As far as Telstra is concerned, for all Australian immediate families who have been affected by loss of life or injury arising from the Bali disaster, it will provide free of charge to those families the following. Telstra will offer the services of the counsellors of its own employee assistance program. Telstra will offer the support of trauma and grief counselling services to help individuals come to terms with what has happened. Telstra will waive for a period of one month from the date of the disaster, after which the situation will be reviewed, all fixed and mobile telecommunication costs including calling, fax and Internet charges incurred for local, national and international communications in connection with the disaster. This will include, for example, international fixed and mobile calls between Bali and any Australian location and between the various Australian staging locations. Telstra will also waive outstanding personal phone bills of deceased victims of the tragedy. For all those Australian non-government, non-profit organisations providing on-the-ground support in Bali or at various Australian staging locations or who are assisting victims of the disaster and their immediate families who have been affected by loss of life or injury arising from the Bali disaster, Telstra will waive for a period of one month from the date of the disaster all fixed and mobile telecommunications costs including calling, fax and Internet charges incurred for local, national and international communications. Telstra has also announced today that it will donate $100,000 to the Australian Red Cross Bali appeal.

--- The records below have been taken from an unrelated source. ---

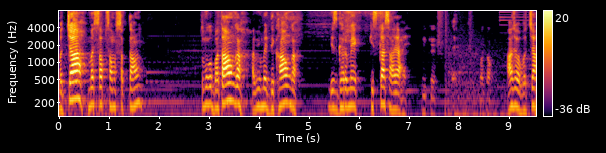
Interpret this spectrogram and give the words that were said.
बच्चा मैं सब समझ सकता हूँ तुमको बताऊंगा अभी मैं दिखाऊंगा इस घर में किसका साया है ठीक है बताओ आ जाओ बच्चा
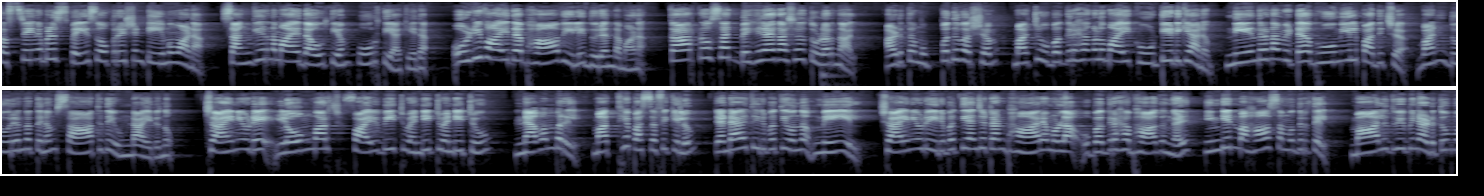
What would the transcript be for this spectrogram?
sustainable space operation ടീമുമാണ് സങ്കീർണമായ ദൗത്യം പൂർത്തിയാക്കിയത്. ഒഴിവായത് ഭാവിയിലെ ദുരന്തമാണ്. കാർട്ടോസാറ്റ് ബഹിരാകാശത്ത് തുടർന്നാൽ അടുത്ത മുപ്പത് വർഷം മറ്റു ഉപഗ്രഹങ്ങളുമായി കൂട്ടിയിടിക്കാനും നിയന്ത്രണം വിട്ട് ഭൂമിയിൽ പതിച്ച് വൻ ദുരന്തത്തിനും സാധ്യതയുണ്ടായിരുന്നു. ചൈനയുടെ Long March five B twenty twenty two നവംബറിൽ മധ്യ പസഫിക്കിലും രണ്ടായിരത്തി ഇരുപത്തിയൊന്ന് മെയ്യിൽ ചൈനയുടെ ഇരുപത്തിയഞ്ച് ടൺ ഭാരമുള്ള ഉപഗ്രഹ ഭാഗങ്ങൾ ഇന്ത്യൻ മഹാസമുദ്രത്തിൽ മാലദ്വീപിനടുത്തും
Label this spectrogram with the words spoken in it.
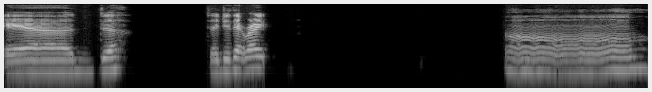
add. Did I do that right? Uh,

Vodafone will be waiving any outstanding personal phone bills of deceased persons. Vodafone has also agreed that it will work with government to put arrangements in place which will mean that additional phone costs incurred by the injured or their immediate families for calls between each other while the injured are hospitalised in Australia can be waived. Final details will be announced shortly, including a contact number for Vodafone customers affected. Finally, Vodafone has agreed that it will waive the cost of any international call charges incurred by victims and their families for calls between Australia and Bali from the time of the bombing to the time the victims return to Australia.

The government welcomes these initiatives by the carriers. We certainly hope that other carriers will respond in a like manner. In the time available, the response has been very impressive. We hope that there will be an ongoing understanding of the difficulties that telecommunications can solve in many instances.